Ryan Frazier concludes his 11-chapter monumental work on writing a calculator in Elm. The last chapter describes how to deploy your code to Netlify, a hosting service provider for static websites.
Imagine the other day you read an interesting article, a discussion, or maybe a scientific paper. And it was talking about some interesting concept that you liked and wanted to explore a bit further. What would most of the people do? Well, probably nothing. Some would make a mental note, some would bookmark it. I like how Alex Korban proceeds to experiment with some of the ideas he picks from community and explores the topic further. He has recently written an extensive post about using phantom types for compile-time constraints. Unrelated to Elm, but explorations like these remind me of another very interesting person: Michael Fogleman who has a myriad of mesmerizing open-source projects on his homepage.
One might argue that Jupyter notebooks is one of the main reasons to Python being extremely popular programming language among data scientists. You can share interactive programs that can run in browser. There's also Observable built by the author of D3, and open-source Iodide by Mozilla. Turns out there is a project created by Alexander Kachkaev that attempts to do something similar. Here he gives a talk about it:
When WebRTC became a reality, one could build a web-conferencing tool oneself without hiring C or Elixir engineers to create custom codecs and servers. If you ever wondered how to build your own video chat then take a look at Elm-allo.
What is the secret sauce that produces discussions like that? Is it because functional programming is deeply rooted in maths? Or just the Elm community is small that these discussions are visible? Here, Michael Greenberg discusses approaches to building a better browser-based REPL for lambda calculus. The real gem in the discussion is a bunch of links that Michael shared on programming language theory and lambda calculi.
Remember the extensible records I mentioned last week? It is a type that has at least certain fields. Sort of like a base class that you would write in object-oriented language. So what's the deal with them again, you ask? It's just sometimes when you want to apply a general function on them, the compiler might get lost and need a little help from the programmer.
Before diving into the language and using it for your next project only to later get disappointed and regret the decision, take a look at what Elm is not useful for.
Quote of the week
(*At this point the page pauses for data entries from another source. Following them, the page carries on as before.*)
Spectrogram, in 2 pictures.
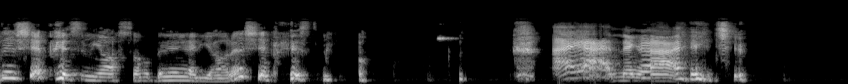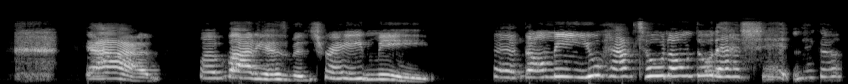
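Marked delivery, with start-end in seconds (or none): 5.5-16.9 exasperated rant. Retold or imitated. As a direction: tell him off like the wronged wife. Ranting at husband as wife.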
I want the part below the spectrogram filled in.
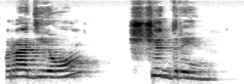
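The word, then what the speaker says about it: Rodion Shchedrin: Radion Shchedrin.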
What the pupil must learn, if he learns anything at all, is that the world will do most of the work for you, provided you cooperate with it by identifying how it really works and aligning with those realities. If we do not let the world teach us, it teaches us a lesson.
By Joseph Tussman